*WORK TASK*.
Output the records below verbatim, minus the pictures.

*RECORDS PROVIDED*.
[Start of section]

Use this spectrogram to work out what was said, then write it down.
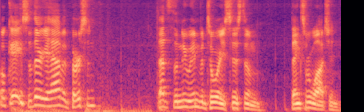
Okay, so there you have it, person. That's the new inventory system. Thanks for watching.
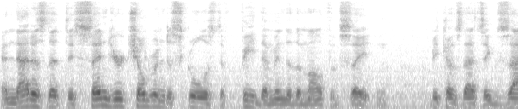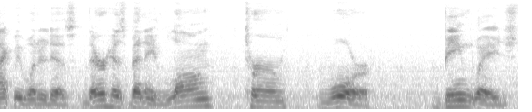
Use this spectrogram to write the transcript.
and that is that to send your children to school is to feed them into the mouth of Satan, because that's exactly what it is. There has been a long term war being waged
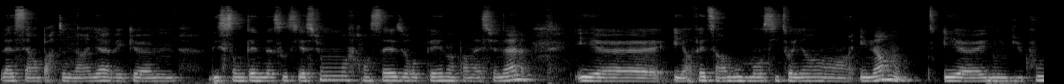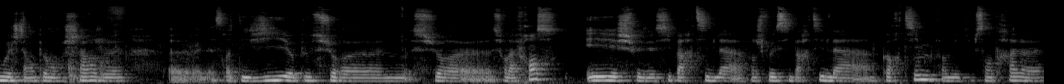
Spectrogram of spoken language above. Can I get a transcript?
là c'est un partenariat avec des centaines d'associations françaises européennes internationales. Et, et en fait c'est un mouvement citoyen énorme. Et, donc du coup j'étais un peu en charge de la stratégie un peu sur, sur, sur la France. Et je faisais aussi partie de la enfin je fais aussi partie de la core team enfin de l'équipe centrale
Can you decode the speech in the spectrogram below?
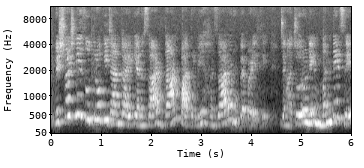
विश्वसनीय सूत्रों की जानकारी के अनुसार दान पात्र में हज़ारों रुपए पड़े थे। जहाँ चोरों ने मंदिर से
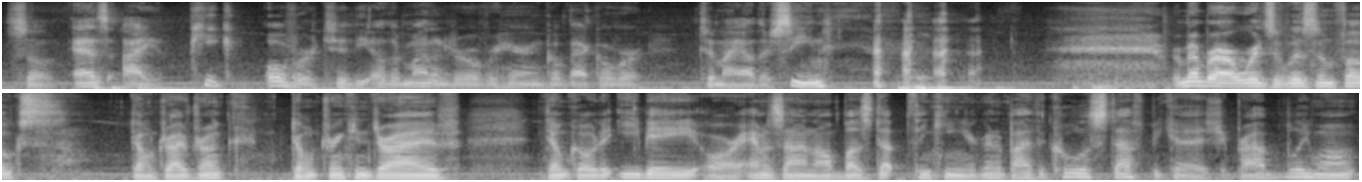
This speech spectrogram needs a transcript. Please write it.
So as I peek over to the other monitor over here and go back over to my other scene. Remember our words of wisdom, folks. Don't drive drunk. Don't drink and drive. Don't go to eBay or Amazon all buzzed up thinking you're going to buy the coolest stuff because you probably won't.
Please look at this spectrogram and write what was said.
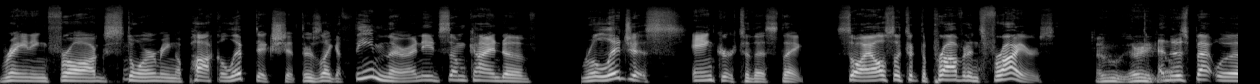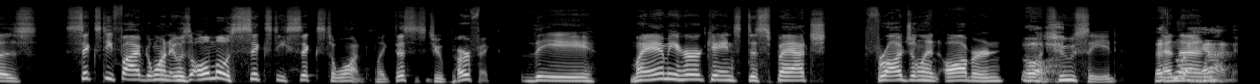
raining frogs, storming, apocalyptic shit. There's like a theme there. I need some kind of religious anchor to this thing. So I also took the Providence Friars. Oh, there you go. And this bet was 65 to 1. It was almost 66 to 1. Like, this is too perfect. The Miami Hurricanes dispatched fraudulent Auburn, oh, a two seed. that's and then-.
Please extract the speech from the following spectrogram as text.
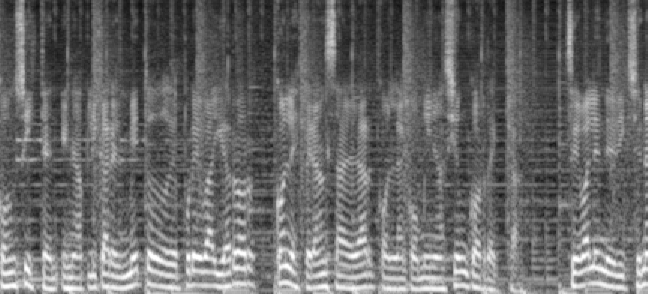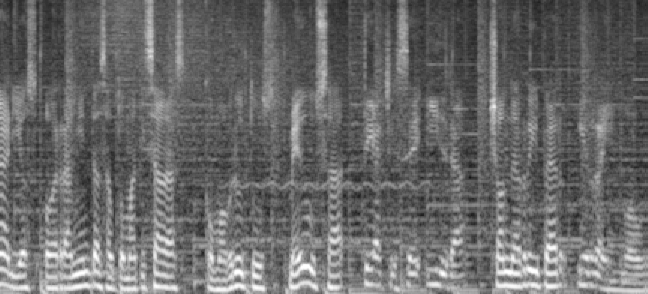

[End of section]

*ANSWER BOX*.
Use this spectrogram to work out what was said, then write it down.
Okay, so there you have it, person. That's the new inventory system. Thanks for watching.
Use this spectrogram to write the transcript.
and that is that to send your children to school is to feed them into the mouth of Satan, because that's exactly what it is. There has been a long term war being waged
Spectrogram of spoken language above. Can I get a transcript?
là c'est un partenariat avec des centaines d'associations françaises européennes internationales. Et, et en fait c'est un mouvement citoyen énorme. Et, donc du coup j'étais un peu en charge de la stratégie un peu sur, sur, sur la France. Et je faisais aussi partie de la enfin je fais aussi partie de la core team enfin de l'équipe centrale
Can you decode the speech in the spectrogram below?
विश्वसनीय सूत्रों की जानकारी के अनुसार दान पात्र में हज़ारों रुपए पड़े थे। जहाँ चोरों ने मंदिर से
This speech spectrogram needs a transcript. Please write it.
So as I peek over to the other monitor over here and go back over to my other scene. Remember our words of wisdom, folks. Don't drive drunk. Don't drink and drive. Don't go to eBay or Amazon all buzzed up thinking you're going to buy the coolest stuff because you probably won't.
Please look at this spectrogram and write what was said.
raining frogs, storming, apocalyptic shit. There's like a theme there. I need some kind of religious anchor to this thing. So I also took the Providence Friars. Oh, there you go. And this bet was 65 to 1. It was almost 66 to 1. Like, this is too perfect. The Miami Hurricanes dispatched fraudulent Auburn, oh, a two seed. that's and then-.
Please extract the speech from the following spectrogram as text.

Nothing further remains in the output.